By | 2018-05-14T04:35:38+00:00 May 14th, 2018|Uncategorized|3 Comments

Three Principles for Short Story Writers

Once upon a time, I lived in a place where a man had a habit of lying in the street at night, looking up at the stars. He was a troubled man who sometimes sat on his front porch, having conversations with whatever voices he heard in his head. Often these conversations were violent ones, with all sorts of foul language and sounds that weren’t human—wails, howls, and groans. At first, his behavior was shocking. Then, as the days and weeks and months went on, it became the regular come-and-go. He was just the man across the street. One night, [...]

By | 2018-05-07T06:54:31+00:00 May 7th, 2018|Uncategorized|4 Comments


Last night, we celebrated another graduating class from the MFA program here at The Ohio State University with a gala reading and reception. It’s that time of year when thousands of MFA grads across the country come up against that question, “What’s next?” The truth is that for many of those thousands of grads the answer is difficult. After the years spent studying craft and teaching in return for tuition remission, many wonder how to put the MFA degree to work for them in the real world. When I finished my MFA in 1984, I ended up in Athens, Ohio, [...]

By | 2018-04-30T07:59:49+00:00 April 30th, 2018|Uncategorized|4 Comments

I Never Intended to Write a Novel

I was a young writer at a time when the short story enjoyed an era of great popularity, an era of Raymond Carver, Bobbie Ann Mason, Jayne Ann Phillips, Ann Beattie, Tobias Wolff, Richard Ford, et. al. Bill Buford, then editor of Granta, coined the term “Dirty Realism” to describe the work being done in the short form. I’ve never given much thought to why this aesthetic made such good sense to me, but I suppose it may have something to do with the fact that I came from a blue collar world where the economic circumstances of one’s life [...]

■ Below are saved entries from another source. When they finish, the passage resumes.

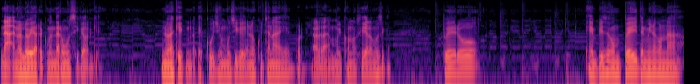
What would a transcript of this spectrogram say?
nada, no le voy a recomendar música porque no es que escuche música que no escucha nadie, porque la verdad es muy conocida la música. Pero empieza con P y termina con A.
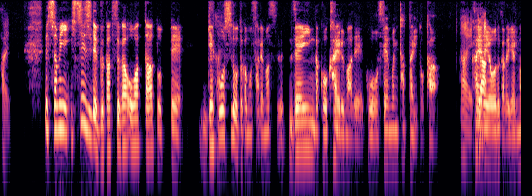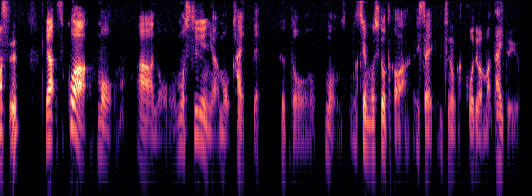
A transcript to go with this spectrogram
はい。でちなみに7時で部活が終わった後って、下校指導とかもされます、全員がこう帰るまでこう正門に立ったりとか、はい。帰れよとかでやります？いや、そこはもう、あの、もう7時にはもう帰って、うんと、もう、専門指導とかは一切うちの学校ではまあないという。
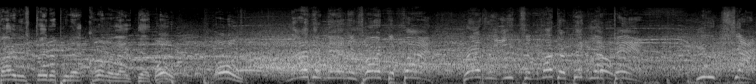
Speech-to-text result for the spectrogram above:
fighting straight up in that corner like that. Oh, oh. Neither man is hard to find. Bradley eats another big left hand. Huge shot.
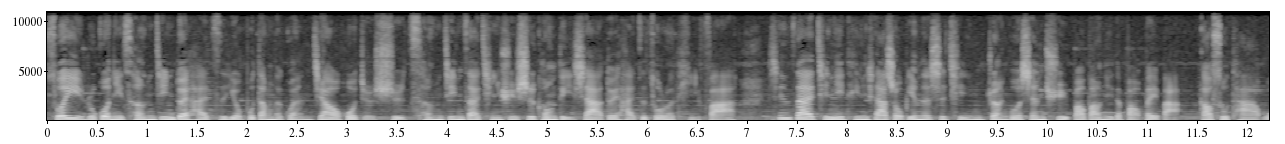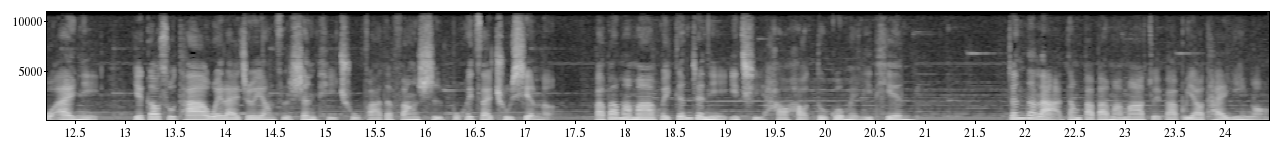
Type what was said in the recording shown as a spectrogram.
所以，如果你曾经对孩子有不当的管教，或者是曾经在情绪失控底下对孩子做了体罚，现在，请你停下手边的事情，转过身去抱抱你的宝贝吧，告诉他我爱你，也告诉他未来这样子身体处罚的方式不会再出现了。爸爸妈妈会跟着你一起好好度过每一天。真的啦，当爸爸妈妈嘴巴不要太硬哦。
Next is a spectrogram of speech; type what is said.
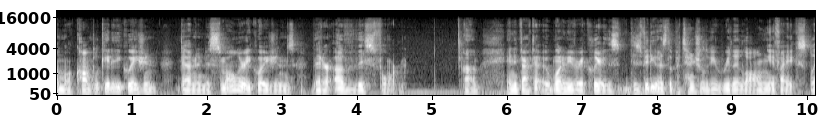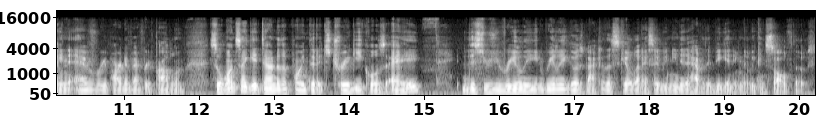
a more complicated equation down into smaller equations that are of this form. Um, and in fact, I want to be very clear. This this video has the potential to be really long if I explain every part of every problem. So once I get down to the point that it's trig equals a, this really, really goes back to the skill that I said we needed to have at the beginning, that we can solve those.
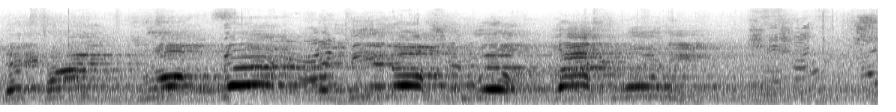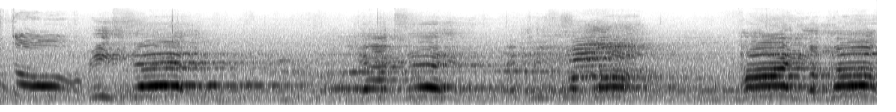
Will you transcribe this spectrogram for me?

By | 2018-04-23T08:58:59+00:00 April 23rd, 2018|Uncategorized|3 Comments

Shh!: The Penultimate Moment before the End of a Narrative

Around five o’clock one evening, an emergency notice came on my phone, advising me to seek shelter immediately. Then the tornado sirens began to wail. My wife Cathy and I gathered up our orange tabby, Stella the Cat, and headed to our basement. The rain came and the hail. Then, everything went still. The wind calmed. The rain stopped. “Here it comes,” I said. Because I grew up in the Midwest and have been through more than one tornado, I know that often just before the funnel cloud touches down an eerie calm sets in. So it is with a [...]

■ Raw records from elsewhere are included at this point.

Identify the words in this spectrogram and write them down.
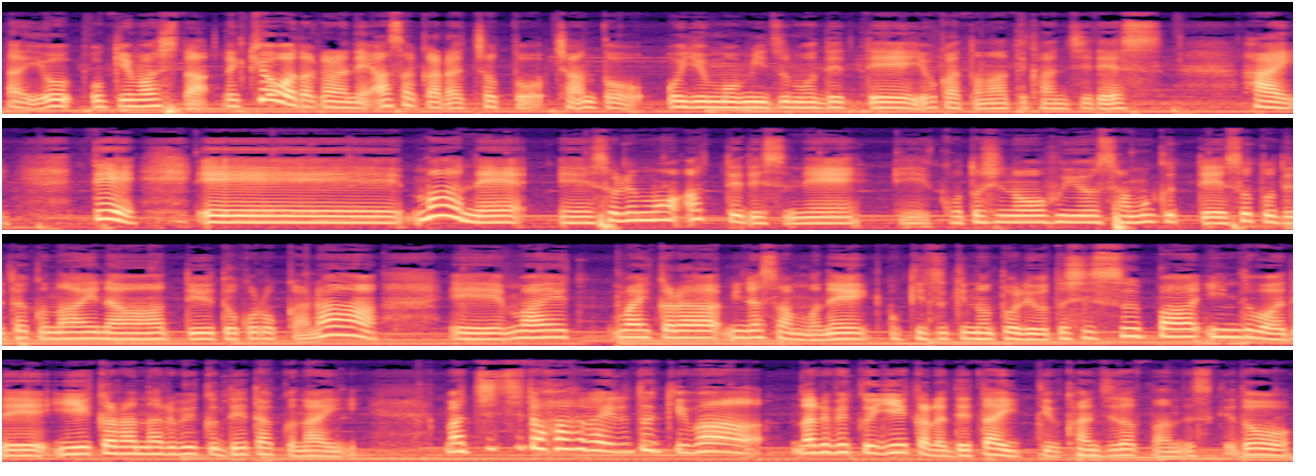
おきました。で今日はだからね朝からちょっとちゃんとお湯も水も出てよかったなって感じです。はい。で、えー、まあね、えー、それもあってですね、えー、今年の冬寒くて外出たくないなっていうところから、えー、前前から皆さんもねお気づきの通り私スーパーインドアで家からなるべく出たくない。まあ父と母がいる時はなるべく家から出たいっていう感じだったんですけど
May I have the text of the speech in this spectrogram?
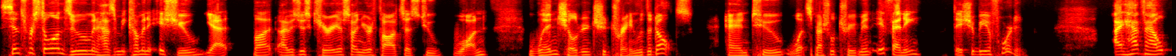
Since we're still on Zoom, it hasn't become an issue yet, but I was just curious on your thoughts as to one, when children should train with adults, and two, what special treatment, if any, they should be afforded. I have helped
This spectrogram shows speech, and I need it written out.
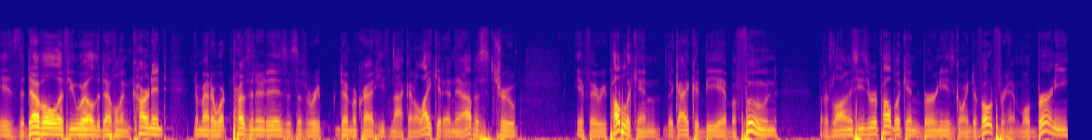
is the devil, if you will, the devil incarnate. No matter what president it is, as if a re- Democrat, he's not going to like it. And the opposite is true. If a Republican, the guy could be a buffoon, but as long as he's a Republican, Bernie is going to vote for him. Well, Bernie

By | 2018-04-16T08:40:29+00:00 April 16th, 2018|Uncategorized|0 Comments

Ego and the MFA

It’s MFA thesis defense season here at Ohio State, which always reminds me of my own MFA experience at the University of Arkansas. So much of my education as a writer was a process of becoming aware of how much I didn’t know. At the time, it was often discouraging to realize just how humbling learning this craft can be. Now, in retrospect, I see my acceptance of my ignorance as a necessary step in my development. It’s been my experience, both personal and observational, that writers sometimes enter an MFA program too full of themselves. How can anyone blame [...]

By | 2018-04-09T07:24:26+00:00 April 9th, 2018|Uncategorized|8 Comments